- Contact the credit report agencies in writing to alert them about the fraud. You may want to freeze your credit report to restrict searchers’ access. Again, provide supporting documents, keep copies, and send the letters in a trackable way.
- Place a fraud alert on your credit report to notify anyone trying to access your credit history that your report is in dispute and no further credit is allowed without your permission.
- Request copies of your credit reports and thoroughly review them for errors. Use the Annual Credit Report link mentioned above or call 1-877-322-8228. Alert the credit bureaus if you find anything suspicious.
- Report the identity theft at IdentityTheft.gov and follow the steps described on that site.
- File an Identity Theft Report with the FTC. You can do this on the government website mentioned in the prior bullet point. Send copies of the FTC report to the creditors and credit reporting bureaus (you can attach the FTC report as one of your supporting documents).
- File a police report to alert law enforcement about the situation and help protect others in your area. Provide a copy of the police report, or the report number if you don’t have a copy yet, to the creditors and credit reporting agencies as one of your supporting documents, if possible.
- Close any new unauthorized accounts. Do so by phone, and in writing. Request a confirmation letter confirming the account is not yours, you didn’t open it, the account is fraudulent, you are not liable for the account, and the account will be removed from your credit report.
- Keep a record of all communications with companies related to your identity theft including when you contact each company, who you speak with, and the outcome of the conversation. Request confirmation letters when appropriate and keep copies of all documents and reports.
- Be sure that the dispute letters you send to the creditors request all fraudulent transactions be removed from your accounts along with any related charges.
- Correct your credit reports by writing to each bureau. Include a copy of your FTC fraud report and proof of your identity. Ask the agencies to block the fraudulent information in your report. Contact the company that reported the fraudulent debt and tell them to stop reporting the information. Be specific about which information you are talking about (referencing specific account(s) and charge(s)) and be sure to explain why you are disputing the charge (explain, “I am a victim of identity theft and did not open or use this account.”)
- If you receive debt collection notices related to the fraudulent charges, dispute them within 30 days and provide evidence of the identity theft and your actions to correct it. Contact the creditor in question in writing and request full information. Tell the credit reporters to remove the debt collection from your report.
- If someone stole your social security card, driver’s license, or passport, or you simply lost these documents, notify the proper government agency immediately and replace the card(s) as soon as possible. Go to this US government site for more information.
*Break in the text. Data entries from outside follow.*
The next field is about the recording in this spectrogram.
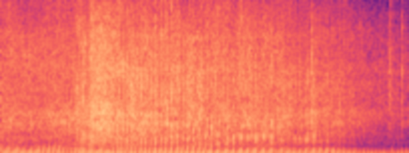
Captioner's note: engine revving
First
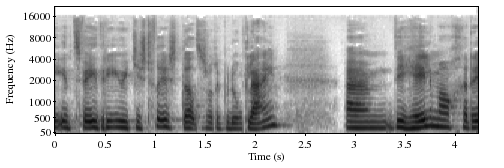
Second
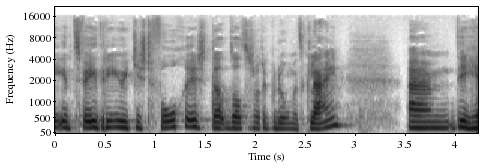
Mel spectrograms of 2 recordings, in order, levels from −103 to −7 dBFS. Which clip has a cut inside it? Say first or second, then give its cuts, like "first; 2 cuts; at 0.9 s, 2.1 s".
first; 3 cuts; at 1.0 s, 1.4 s, 1.9 s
- If your identity theft scam involves unemployment or other government benefits, report the fraud to your state unemployment insurance agency and the employer named in the application.
- IF YOU CANNOT RESOLVE YOUR IDENTITY THEFT PROBLEMS ON YOUR OWN, CONTACT AN EXPERIENCED IDENTITY THEFT LAWYER FOR HELP.